- **TASK INSTRUCTIONS**
Please retype the entries that follow exactly as they are, leaving the images behind.

- **Data excerpts**

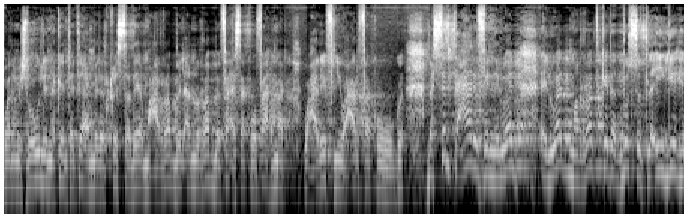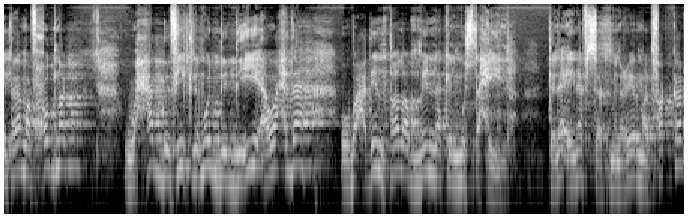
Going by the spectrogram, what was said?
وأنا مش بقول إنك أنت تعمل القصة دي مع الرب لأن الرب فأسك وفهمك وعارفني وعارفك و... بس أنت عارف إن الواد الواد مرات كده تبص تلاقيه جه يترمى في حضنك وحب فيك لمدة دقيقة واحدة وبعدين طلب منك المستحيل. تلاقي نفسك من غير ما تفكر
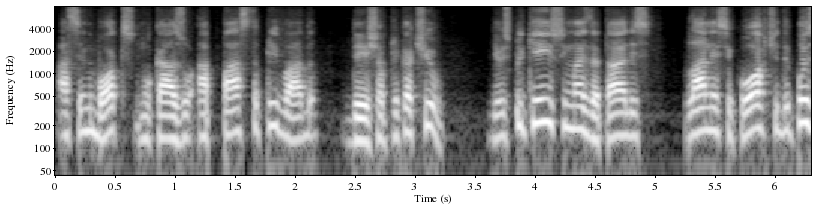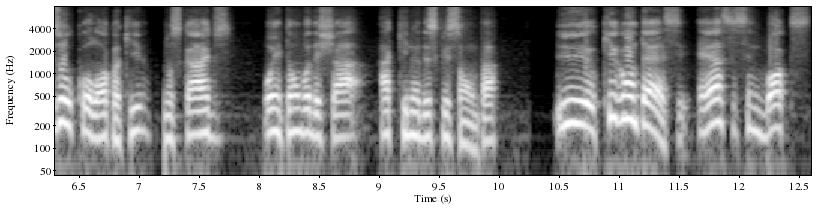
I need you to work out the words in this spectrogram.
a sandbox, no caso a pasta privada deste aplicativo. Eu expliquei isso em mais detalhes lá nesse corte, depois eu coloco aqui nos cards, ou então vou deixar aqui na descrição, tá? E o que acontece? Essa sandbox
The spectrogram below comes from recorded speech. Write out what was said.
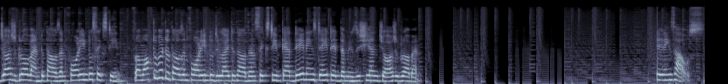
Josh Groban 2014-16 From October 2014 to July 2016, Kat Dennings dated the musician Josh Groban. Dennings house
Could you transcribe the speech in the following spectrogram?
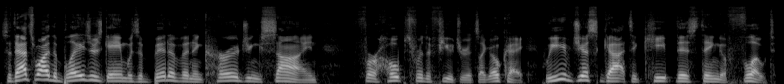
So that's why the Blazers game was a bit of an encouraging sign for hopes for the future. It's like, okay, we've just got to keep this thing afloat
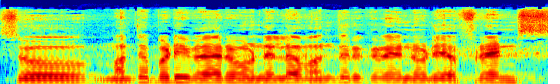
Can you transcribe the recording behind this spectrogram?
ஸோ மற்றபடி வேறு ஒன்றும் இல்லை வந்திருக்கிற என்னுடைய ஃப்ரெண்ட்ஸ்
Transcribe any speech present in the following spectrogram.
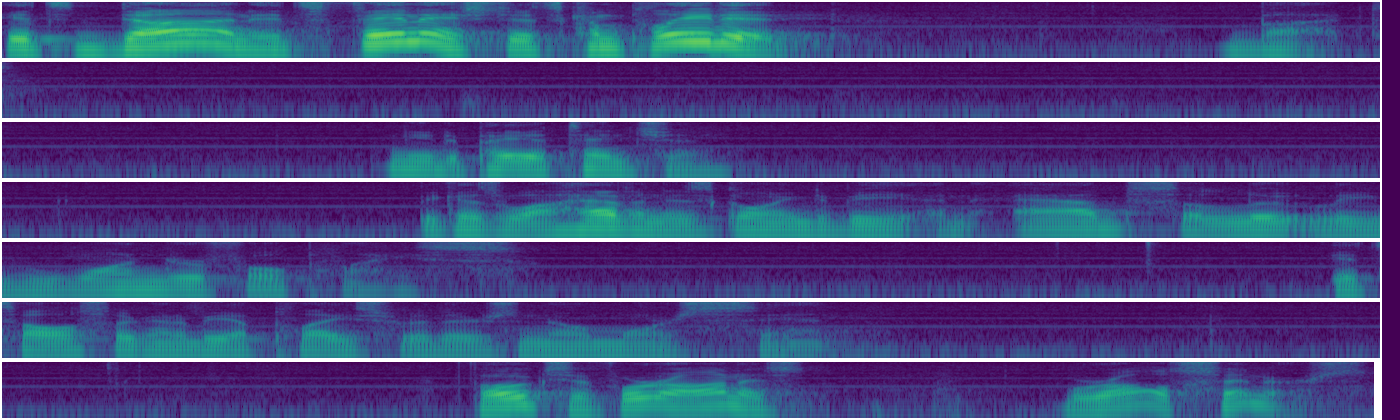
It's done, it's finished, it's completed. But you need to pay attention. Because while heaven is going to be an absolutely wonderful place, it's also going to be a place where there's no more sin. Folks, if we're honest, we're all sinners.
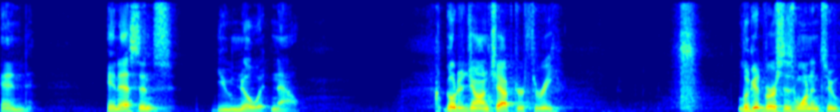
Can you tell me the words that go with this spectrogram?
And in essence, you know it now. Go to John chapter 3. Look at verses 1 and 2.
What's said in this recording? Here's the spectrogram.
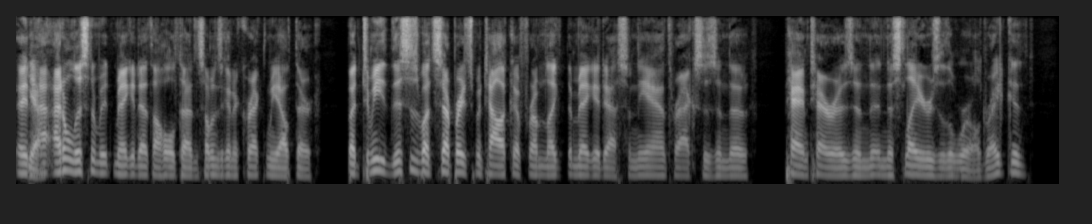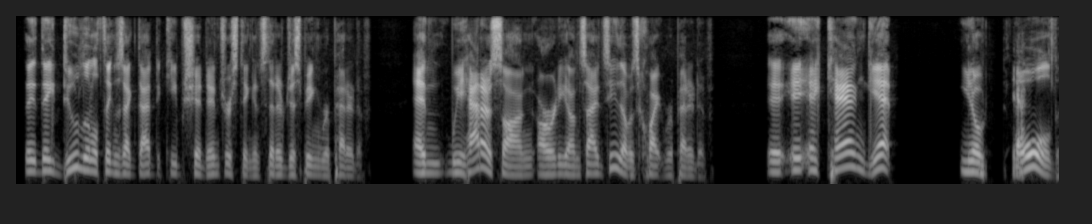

- **TASK SOLUTION**
Going by the spectrogram, what was said?
وأنا مش بقول إنك أنت تعمل القصة دي مع الرب لأن الرب فأسك وفهمك وعارفني وعارفك و... بس أنت عارف إن الواد الواد مرات كده تبص تلاقيه جه يترمى في حضنك وحب فيك لمدة دقيقة واحدة وبعدين طلب منك المستحيل. تلاقي نفسك من غير ما تفكر
I need you to work out the words in this spectrogram.
a sandbox, no caso a pasta privada deste aplicativo. Eu expliquei isso em mais detalhes lá nesse corte, depois eu coloco aqui nos cards, ou então vou deixar aqui na descrição, tá? E o que acontece? Essa sandbox
The spectrogram below comes from recorded speech. Write out what was said.
Josh Groban 2014-16 From October 2014 to July 2016, Kat Dennings dated the musician Josh Groban. Dennings house
Could you transcribe the speech in the following spectrogram?
So that's why the Blazers game was a bit of an encouraging sign for hopes for the future. It's like, okay, we've just got to keep this thing afloat
Can you transcribe the recording behind this spectrogram?
ஸோ மற்றபடி வேறு ஒன்றும் இல்லை வந்திருக்கிற என்னுடைய ஃப்ரெண்ட்ஸ்
Transcribe any speech present in the following spectrogram.
It's done, it's finished, it's completed. But you need to pay attention. Because while heaven is going to be an absolutely wonderful place, it's also going to be a place where there's no more sin. Folks, if we're honest, we're all sinners.
Can you tell me the words that go with this spectrogram?
And in essence, you know it now. Go to John chapter 3. Look at verses 1 and 2.
What's said in this recording? Here's the spectrogram.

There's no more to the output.